We may still be newlyweds, but Kevin has learned enough after eight months of marriage to know not to argue with his wife when it comes to my fear of falling. We turned around and headed back down.

“Okay,” he sighed. “Plant your feet sideways, and use your heels to dig into the snow when you’re coming back down the slope. I’ll go ahead of you, but I can’t just hold your hand the entire way, or we’ll both fall.”

Great, I thought. Not exactly what I was picturing when we booked the resort. I took my first shaky step downwards. I was easily taking 30 or 40 seconds to make sure my foot was planted correctly for each step; I was determined to do it right. A slip would mean I failed. And after maybe five minutes of inching my way down the slope and making almost zero progress forwards, I had become “that hiker” who was testing all the other tourists’ patience. By the fifth step, I was on my rear end in the snow.

“You okay back there?” Kevin called. Nope, nope, not okay. Making sure I wasn’t hurt, he asked, “What happened? Katelin, just put your feet in my footsteps. You can get up. You’re okay.”

I was hurt, though perhaps it was just my pride. Unfortunately, I had no choice. I had to get up and keep going, unless I wanted to spend the rest of our honeymoon on Glacier Gorge, and I was pretty sick of snow at this point.

After plenty of more trembling steps downward, we found ourselves back at the start of the trailhead. “I’ll just remind you that I was the one that suggested Hawaii,” Kevin said on the seemingly-endless drive back to the resort.

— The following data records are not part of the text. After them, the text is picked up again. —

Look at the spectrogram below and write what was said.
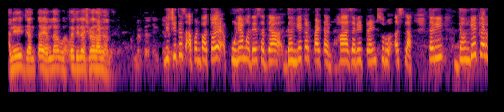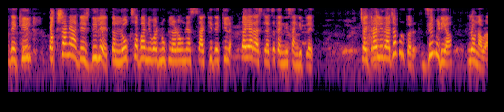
आणि जनता यांना उत्तर दिल्याशिवाय राहणार नाही. निश्चितच आपण पाहतोय पुण्यामध्ये सध्या धंगेकर पॅटर्न हा जरी ट्रेंड सुरू असला तरी धंगेकर देखील पक्षाने आदेश दिले तर लोकसभा निवडणूक लढवण्यासाठी देखील तयार असल्याचं त्यांनी सांगितलंय. Chaitrali Rajapurkar Zee media Lonavala.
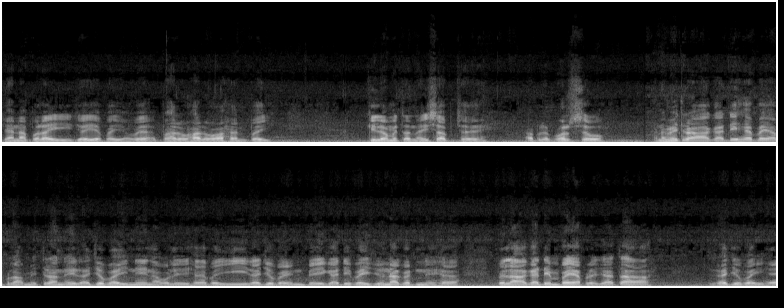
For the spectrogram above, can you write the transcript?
ત્યાંના ભરાઈ જઈએ ભાઈ હવે. ભારો હારો હે ને ભાઈ. કિલોમીટરના હિસાબ છે. આપણે ભરશું. અને મિત્ર, આ ગાડી હે ભાઈ આપણા મિત્ર નહીં, રાજુભાઈ ને ના ઓલી હે ભાઈ એ રાજુભાઈ બે ગાડી ભાઈ જુનાગઢની હે. પહેલાં આ ગાડીમાં ભાઈ આપણે જતા. રાજુભાઈ હે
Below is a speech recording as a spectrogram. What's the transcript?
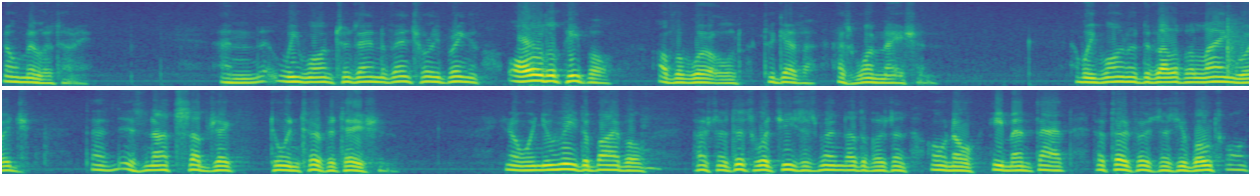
no military. And we want to then eventually bring all the people of the world together as one nation. And we want to develop a language that is not subject to interpretation. You know, when you read the Bible, person says, this is what Jesus meant, another person, oh no, he meant that. The third person says, you both wrong,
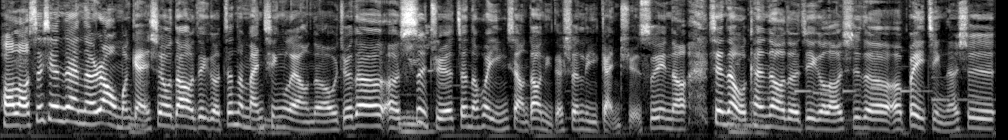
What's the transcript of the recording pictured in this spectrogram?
好，老师现在呢，让我们感受到这个真的蛮清凉的。我觉得呃，视觉真的会影响到你的生理感觉，所以呢，现在我看到的这个老师的呃背景呢是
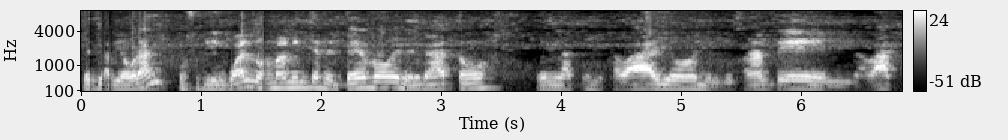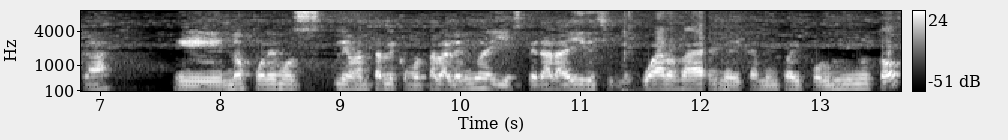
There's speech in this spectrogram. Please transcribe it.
es la vía oral o sublingual, normalmente en el perro, en el gato, en, el caballo, en el elefante, en la vaca. Eh, no podemos levantarle como tal la lengua y esperar ahí, decirle guarda el medicamento ahí por un minuto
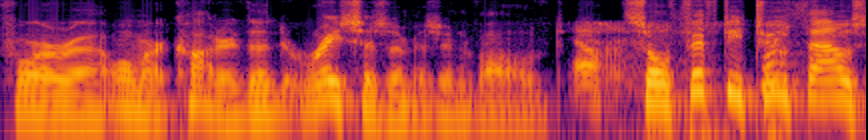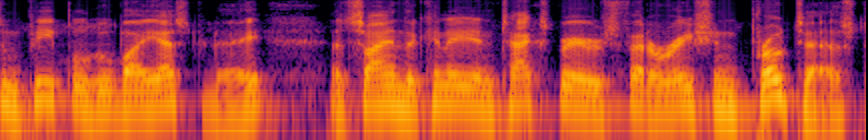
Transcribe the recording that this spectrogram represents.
for uh, Omar Khadr, that racism is involved. Oh. So 52,000 people who by yesterday had signed the Canadian Taxpayers Federation protest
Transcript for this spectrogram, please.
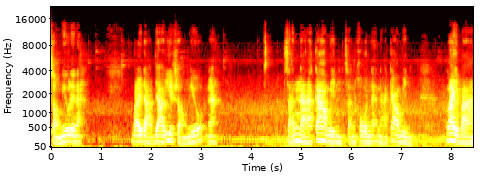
22 นิ้วเลยนะ ใบดาบยาว 22 นิ้วนะ สันหนา 9 มิล สันโคนนะ หนา 9 มิล ไล่บาง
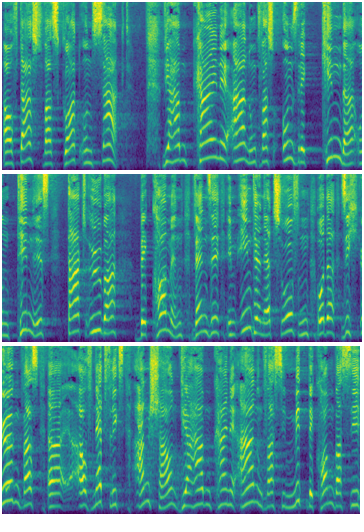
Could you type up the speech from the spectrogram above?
auf das, was Gott uns sagt. Wir haben keine Ahnung, was unsere Kinder und Teenies tagsüber bekommen, wenn sie im Internet surfen oder sich irgendwas äh, auf Netflix anschauen. Wir haben keine Ahnung, was sie mitbekommen, was sie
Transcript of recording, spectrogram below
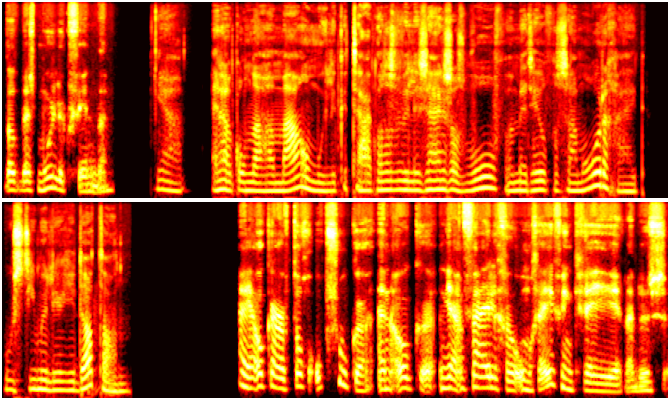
dat best moeilijk vinden. Ja, en dan komt nou helemaal een moeilijke taak. Want als we willen zijn zoals wolven met heel veel saamhorigheid, hoe stimuleer je dat dan? Nou ja, elkaar toch opzoeken en ook uh, ja, een veilige omgeving creëren. Dus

Thinking back on the experience later that day, I saw that I was so terrified of slipping and falling that I almost couldn’t move. I was determined to do it perfectly. I may have found myself in an unexpected circumstance with the snow, but that fact alone didn’t have to prevent me from moving forward. It was my own fear that held me back.

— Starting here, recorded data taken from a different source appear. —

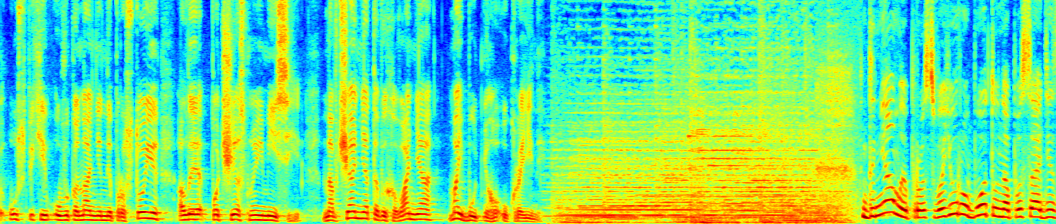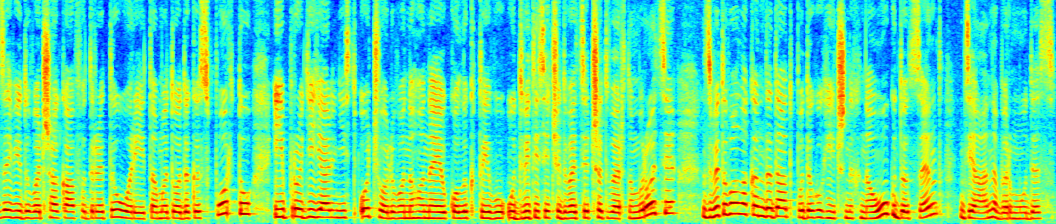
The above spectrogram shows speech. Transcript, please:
успіхів у виконанні непростої, але почесної місії навчання та виховання майбутнього України. Днями про свою роботу на посаді завідувача кафедри теорії та методики спорту і про діяльність очолюваного нею колективу у 2024 році звітувала кандидат педагогічних наук, доцент Діана Бермудес.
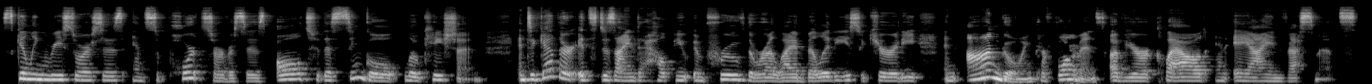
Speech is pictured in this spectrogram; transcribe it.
skilling resources, and support services all to the single location. And together, it's designed to help you improve the reliability, security, and ongoing performance of your cloud and AI investments.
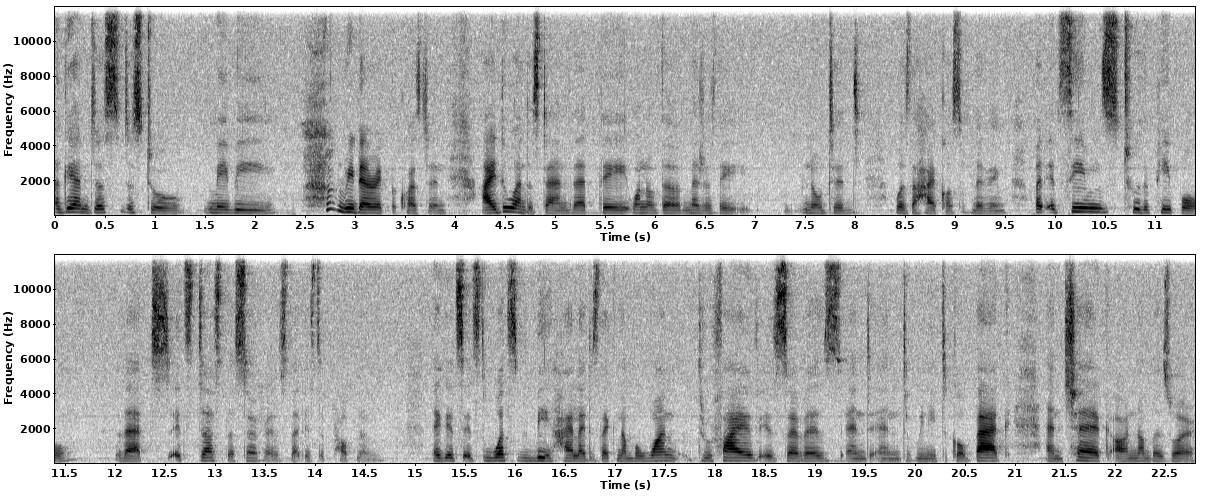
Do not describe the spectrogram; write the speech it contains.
Again, just, just to maybe redirect the question, I do understand that they, one of the measures they noted was the high cost of living, but it seems to the people that it's just the servers that is the problem. Like it's, it's what's being highlighted is like number one through five is service and, and we need to go back and check our numbers were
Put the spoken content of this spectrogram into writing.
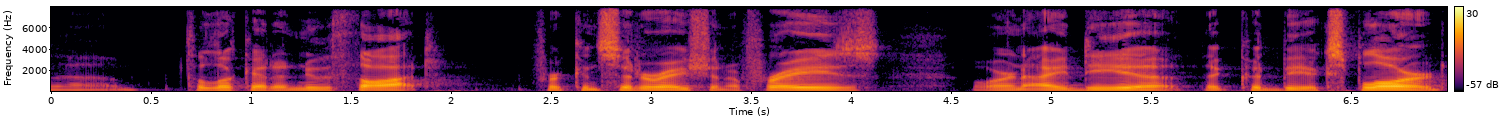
uh, to look at a new thought for consideration, a phrase or an idea that could be explored.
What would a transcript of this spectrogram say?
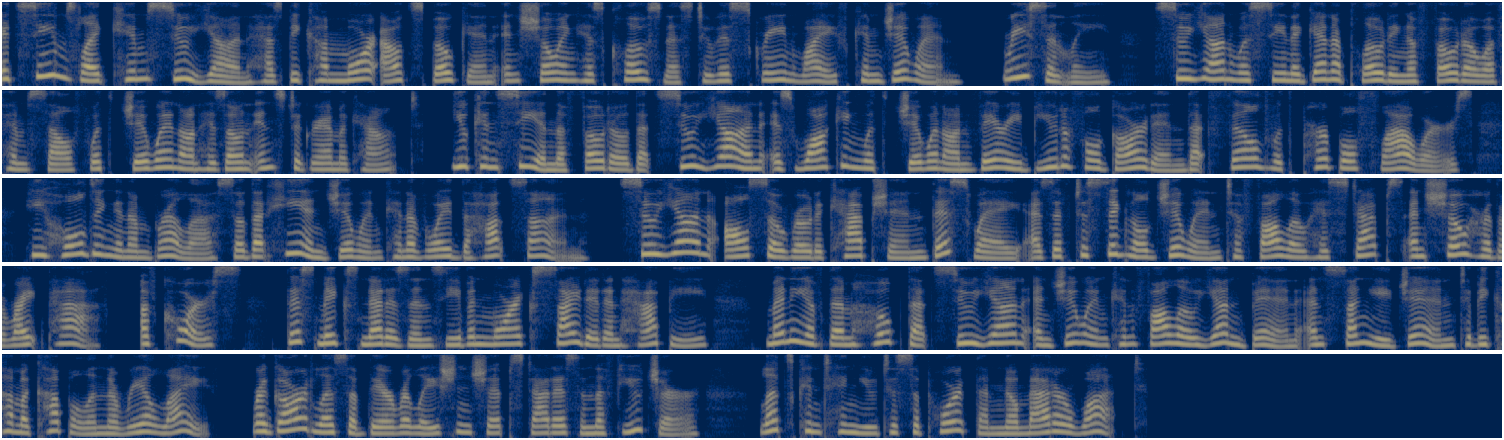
It seems like Kim Soo Hyun has become more outspoken in showing his closeness to his screen wife Kim Jiwon. Recently, Soo Hyun was seen again uploading a photo of himself with Jiwon on his own Instagram account. You can see in the photo that Soo Hyun is walking with Jiwon on a very beautiful garden that filled with purple flowers, he holding an umbrella so that he and Jiwon can avoid the hot sun. Soo Hyun also wrote a caption this way as if to signal Jiwon to follow his steps and show her the right path. Of course, this makes netizens even more excited and happy, many of them hope that Soo Hyun and Jiwon can follow Hyun Bin and Son Ye Jin to become a couple in the real life. Regardless of their relationship status in the future, let's continue to support them no matter what.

The reality was that I had plenty of people around me. I was on a well-traveled path and I could follow in the footsteps of those who had gone before me. Most importantly, I had someone -- Kevin -- to guide me and help me up if I slipped. And when I did fall, he was there to help me back up and get me moving forward again until I felt more confident in my own abilities.

Have you ever felt like that in recovery? We find ourselves on a steep climb, not exactly sure how to take the next step. We know we don’t want to fall back into our old hurts, habits, and hang-ups, but the fear of moving forward -- whether it be starting or completing our inventories, offering forgiveness, or making amends -- can stall our progress. Fortunately for us, recovery is a well-traveled path. We are surrounded by those who have gone before us and can guide us as we take the next steps towards healing. Our sponsors and accountability teams can offer support and encouragement if we begin to feel fearful, and can be there to help us if we slip. Slips are not infrequent in the recovery process and can actually be a catalyst for change when they grant us a fresh perspective on how to move forward in following God’s will for our lives. It’s progress -- not perfection.

 
Two days after that first attempt at Glacier Gorge, I found myself at the trailhead of Deer Mountain (it should be noted that Kevin let me pick the next trail out of our Colorado guidebook, which explicitly stated that the trail was one with “very little snow year-round”). Okay, Lord, I prayed. I’m getting up this mountain one way or another, but I can’t do it without Your help. Perhaps the Lord knew I needed a challenge mixed with His grace; there were still patches of snow on the trail, but only enough to present some mild difficulty. I’ve already slipped once; it’s not like I’m going to die if I fall on my rear again, I thought. Six miles later, my husband and I had completed our first summit hike together.

If you’ve found that your recovery has stalled, don’t let the fear of failure hold you back. Recovery is a process, and sometimes our Heavenly Father lets us slip and fall in the proverbial snow to learn how to navigate uncomfortable situations. You are surrounded by others who have gone before you and will help you get back on your feet. So keep going. The view from the top is beautiful.

 
The Sovereign Lord is my strength; he makes my feet like the feet of a deer, he enables me to tread on the heights. --Habakkuk 3:19

 

 
Katelin